- Mortgage availability has not improved meaningfully and in some markets has declined over the past 3-months. We were surprised to learn that more than 40% of residential real estate brokers have witnessed a decline in credit availability, while another 43% have seen no change over the past 3-months. Buyers lament the lack of credit availability and lenders complain about the lack of mortgage demand. Perhaps both parties are to blame, but either way the flow of mortgage funds still appears to be grinding lower despite record low rates and quantitative easing measures from the Fed.
- Outside of former bubble markets in Arizona, California, and Nevada the number of listings that receive multiple bids remains in the sharp minority. Of the brokers we surveyed, 72% indicated that only one bid was submitted on the transaction on which they most recently worked.
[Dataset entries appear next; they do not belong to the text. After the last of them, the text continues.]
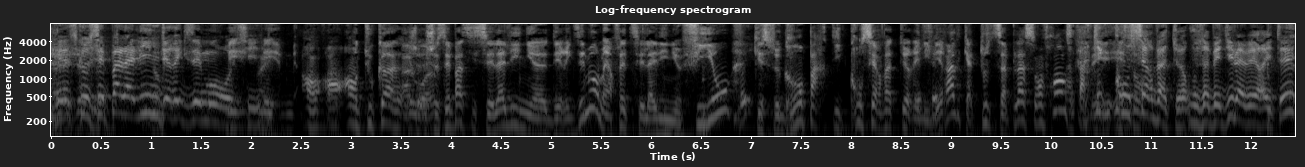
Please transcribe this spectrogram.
est- Mais est-ce que c'est pas la ligne d'Éric Zemmour Mais- aussi mais en, en- en tout cas, je ne sais pas si c'est la ligne d'Éric Zemmour, mais en fait, c'est la ligne Fillon, qui est ce grand parti conservateur et libéral qui a toute sa place en France. Un parti Et- et son- conservateur, vous avez dit la vérité.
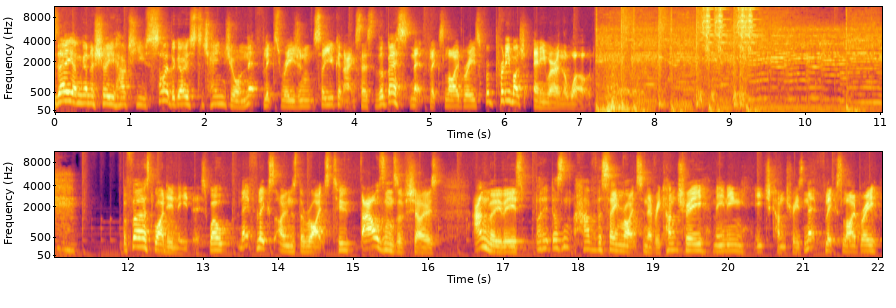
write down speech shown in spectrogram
Today I'm going to show you how to use CyberGhost to change your Netflix region so you can access the best Netflix libraries from pretty much anywhere in the world. But first, why do you need this? Well, Netflix owns the rights to thousands of shows and movies, but it doesn't have the same rights in every country, meaning each country's Netflix library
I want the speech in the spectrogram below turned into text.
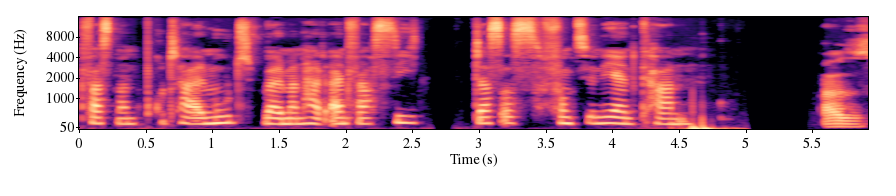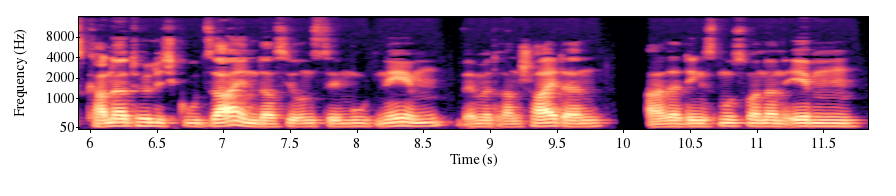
fasst man brutal Mut, weil man halt einfach sieht, dass es funktionieren kann. Also es kann natürlich gut sein, dass sie uns den Mut nehmen, wenn wir dran scheitern. Allerdings muss man dann eben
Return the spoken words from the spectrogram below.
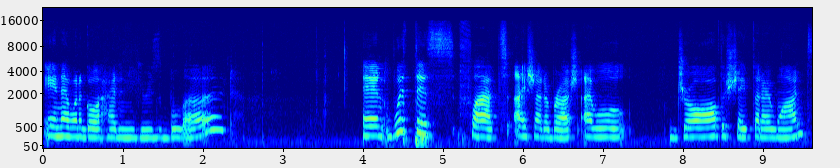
and I want to go ahead and use blood. And with this flat eyeshadow brush I will draw the shape that I want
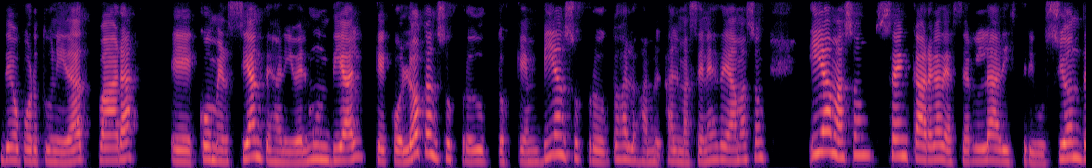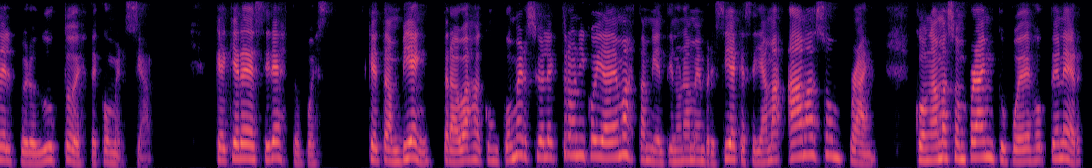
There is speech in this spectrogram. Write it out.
de oportunidad para eh, comerciantes a nivel mundial que colocan sus productos, que envían sus productos a los almacenes de Amazon y Amazon se encarga de hacer la distribución del producto de este comerciante. ¿Qué quiere decir esto? Pues que también trabaja con comercio electrónico y además también tiene una membresía que se llama Amazon Prime. Con Amazon Prime tú puedes obtener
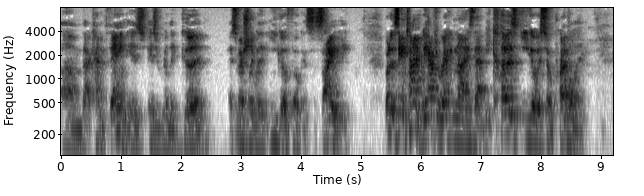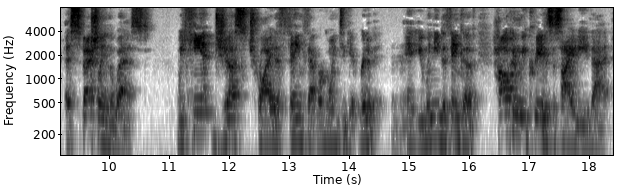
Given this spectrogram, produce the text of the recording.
um, that kind of thing is is really good, especially with an ego focused society. But at the same time, we have to recognize that because ego is so prevalent, especially in the West, we can't just try to think that we're going to get rid of it. Mhm. And we need to think of how can we create a society that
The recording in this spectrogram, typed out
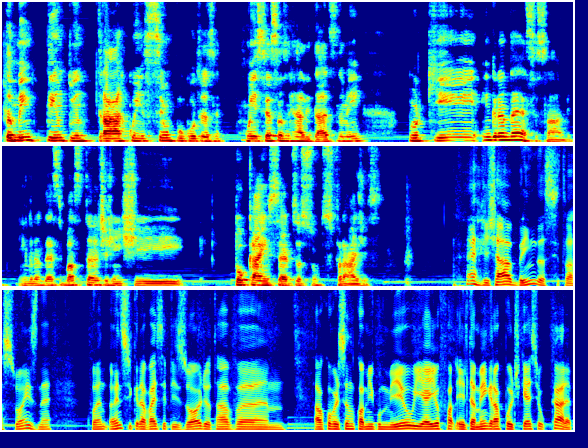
também tento entrar, conhecer um pouco outras, conhecer essas realidades também, porque engrandece, sabe? Engrandece bastante a gente tocar em certos assuntos frágeis. É, já abrindo as situações, né? Quando, antes de gravar esse episódio, eu tava, tava conversando com um amigo meu e aí eu falei, ele também grava podcast, eu, cara,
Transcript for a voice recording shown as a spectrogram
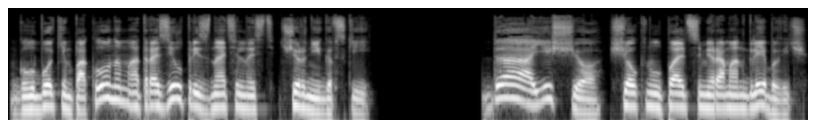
глубоким поклоном отразил признательность Черниговский. Да, еще, щелкнул пальцами Роман Глебович.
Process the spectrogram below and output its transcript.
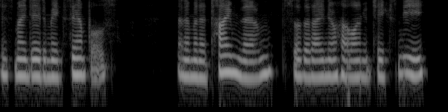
is my day to make samples. And I'm going to time them so that I know how long it takes me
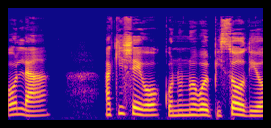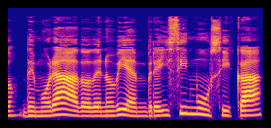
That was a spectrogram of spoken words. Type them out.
Hola, aquí llego con un nuevo episodio demorado de noviembre y sin música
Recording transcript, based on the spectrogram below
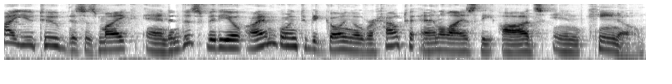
Hi YouTube, this is Mike, and in this video I am going to be going over how to analyze the odds in Keno.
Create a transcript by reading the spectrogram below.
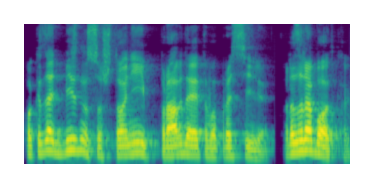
показать бизнесу, что они правда этого просили. Разработка.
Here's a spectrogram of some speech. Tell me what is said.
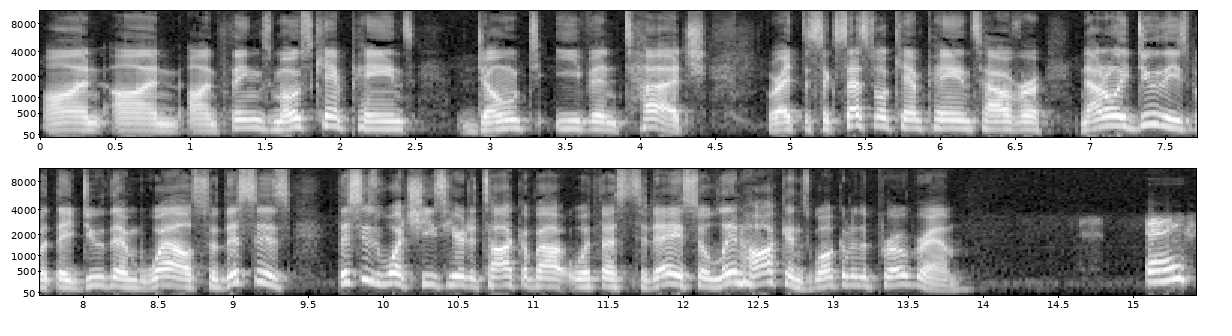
on on on things most campaigns don't even touch right? The successful campaigns, however, not only do these, but they do them well. So this is this is what she's here to talk about with us today. So Lynn Hawkins, welcome to the program. Thanks,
In light of the absence of meaningful bid activity, it should come as no surprise that 90% of respondents indicated that less than 10% of properties in their local market are sold above the seller’s initial list price. It still remains largely a buyer’s market.
- In many markets, FHA lending serves as “life support”, accounting for more than 50% of transaction financings. In general demand for FHA loans is inherently counter-cyclical and periods of strong volumes have been characterized by tight credit markets. From this perspective, it should not come as a surprise that demand for FHA loans has been strong over the past few years. However, it appears that demand has not ebbed in the past t 3-6 months, which suggests that credit conditions, particularly for low income borrowers remain extraordinarily tight.
- Tight credit + High inventory levels + Absence of bid activity = 5-10% additional decline in home prices. Based on the feedback we have received from real estate brokers and our review of national level housing data it seems natural to conclude that prices could be headed lower following the critical Spring/Summer selling season. There are too many houses staying on the market too long in the absence of credit availability and true buyer demand. More than 50% of the brokers we surveyed expect home prices in their local market to decline over the next 3-months, while another 36% expect prices to remain flat. We think price expectations from real estate brokers are particularly noteworthy given the influence they have on sellers in determining list price and bid levels for potential buyers.
- Jobs trump affordability and credit availability in sparking a housing recovery. Among the real estate brokers we surveyed, 77% indicated that “employment trends” would be the most important factor towards improving and sustaining the health of the housing market. This compares to 61% who identified credit availability and only 44% that indicated lower mortgage rates would be critical elements towards improving the health of the housing market. It appears that tepid job growth is both an outcome and cause of a weak housing market.
You can read our full report which includes a full discussion of trends on a national, regional, and state level and specific comments from real estate brokers by clicking here.
Disclosure: No positions